**REQUIRED WORK**
Filter the material, keeping only lines with the word "sound".
--
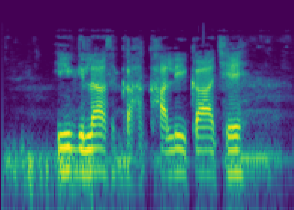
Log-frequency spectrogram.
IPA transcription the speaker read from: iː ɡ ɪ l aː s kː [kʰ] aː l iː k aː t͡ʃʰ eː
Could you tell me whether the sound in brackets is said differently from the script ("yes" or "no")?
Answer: no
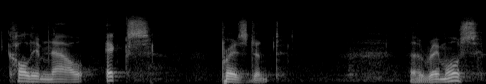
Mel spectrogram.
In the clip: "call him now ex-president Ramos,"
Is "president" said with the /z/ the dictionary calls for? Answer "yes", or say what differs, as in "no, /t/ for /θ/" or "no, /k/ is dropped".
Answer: yes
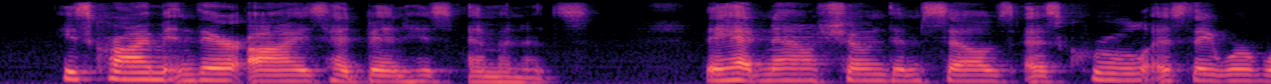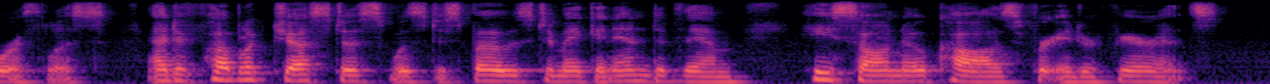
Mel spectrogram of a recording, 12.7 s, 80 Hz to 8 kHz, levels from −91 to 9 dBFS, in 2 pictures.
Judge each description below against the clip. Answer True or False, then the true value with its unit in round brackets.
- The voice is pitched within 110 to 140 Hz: False (160 Hz)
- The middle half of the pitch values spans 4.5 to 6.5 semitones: False (2.7 semitones)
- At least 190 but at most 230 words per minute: False (180 wpm)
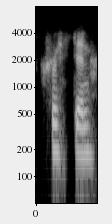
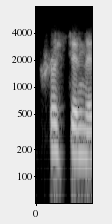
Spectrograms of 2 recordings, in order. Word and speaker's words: Krystin: My name is Kristin Hernandez, but Kristin is spelled K-R-Y-S-T-I-N.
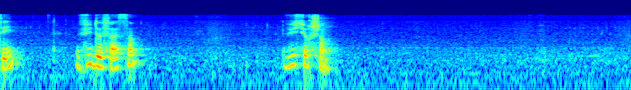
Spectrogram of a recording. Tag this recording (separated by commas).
Speech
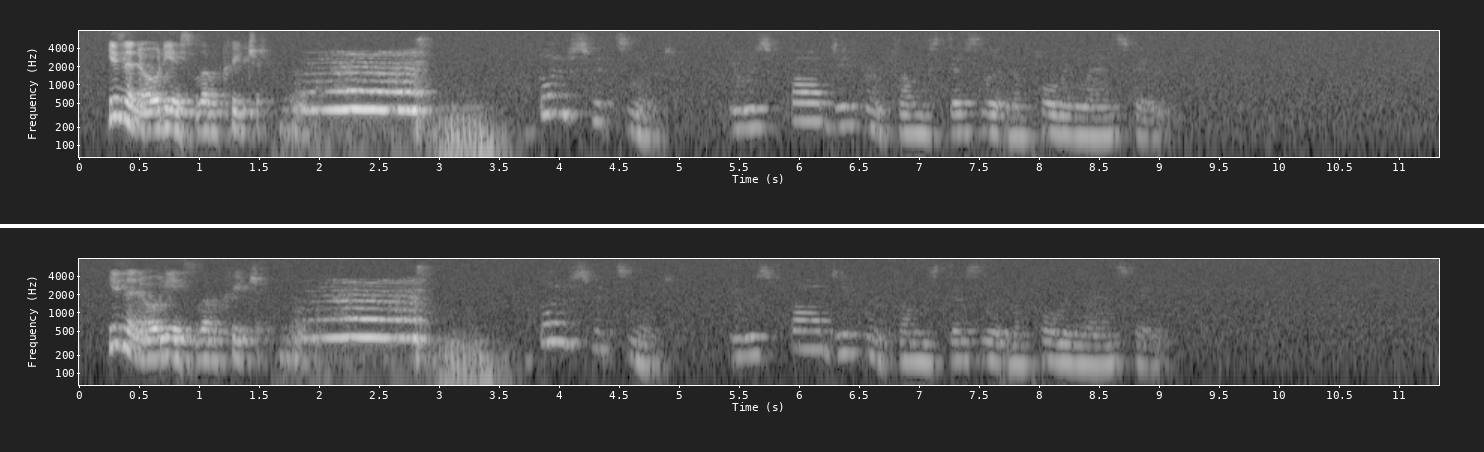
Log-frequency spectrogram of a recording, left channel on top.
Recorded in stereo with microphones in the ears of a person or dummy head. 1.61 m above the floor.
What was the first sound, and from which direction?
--
**SOLUTION FOR THIS PROBLEM**
Could you tell me whether the sound in brackets is said differently from the script ("yes" or "no")?
What was the first sound, and from which direction?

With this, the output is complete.